Two for the price of one this week – the life and times of the Hudson MiniLocos. A long-standing agreement between Hudson and the Hunslet Engine Company mean that any sales made by Hudson of small narrow gauge diesels would be fulfilled by one of the chain-drive Hudson-Hunslet locos. By the late 1960s, this design was showing its age. It is possible that this is what prompted Hudson to dabble in loco design . Two locos were built in 1968, LX1001 and 1002. Both were fitted with Petter two-cylinder engines and a hydraulic transmission. They both went to the Central Electricity Generating Board cable tunnel railway at Woodhead. The locos clearly did not impress the CEGB; their haulage capacity is limited and they are painfully slow. The latter problem would be significant on a railway in a tunnel of three miles in length. Hudson found themselves with the two locos back on their hands very shortly after they first left the works – this would have been during 1969.

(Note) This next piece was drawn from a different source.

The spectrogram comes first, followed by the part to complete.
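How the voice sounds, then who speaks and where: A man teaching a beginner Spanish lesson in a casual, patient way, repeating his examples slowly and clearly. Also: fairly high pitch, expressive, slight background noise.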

LX1001 was sold to The Dredging and Construction Co Ltd at Kings Lynn. 1975 or 1976 saw the loco move to a pleasure line at Pendine, Wales, which is (presumably) where the steam outline body seen in the commercial postcard was added. By 1985, the loco was in a Llanelli Borough Council store; it was “rebuilt” in 1986, which is probably when the current bodywork was added. The loco then moved to a pleasure railway at Pembrey Country Park. 1997 saw the loco move to the Devon Railway Centre, and thence to a private railway in Leicestershire in July 2001. April 2015 saw the loco joint the Trust collection. One immediate discovery was that, beneath the wooden bodywork, the original outline remains, still painted green.
LX1002 lived a very straightforward existence. July 1971 saw it sold to Dukinfield Sewage Works, where it was named Chaumont (after Ashton-under-Lyne’s French twin town). It was used to move a skip of “product” onto a loading gantry, where the skip could be tipped into a waiting lorry. Chaumont became part of the Trust collection in 1994.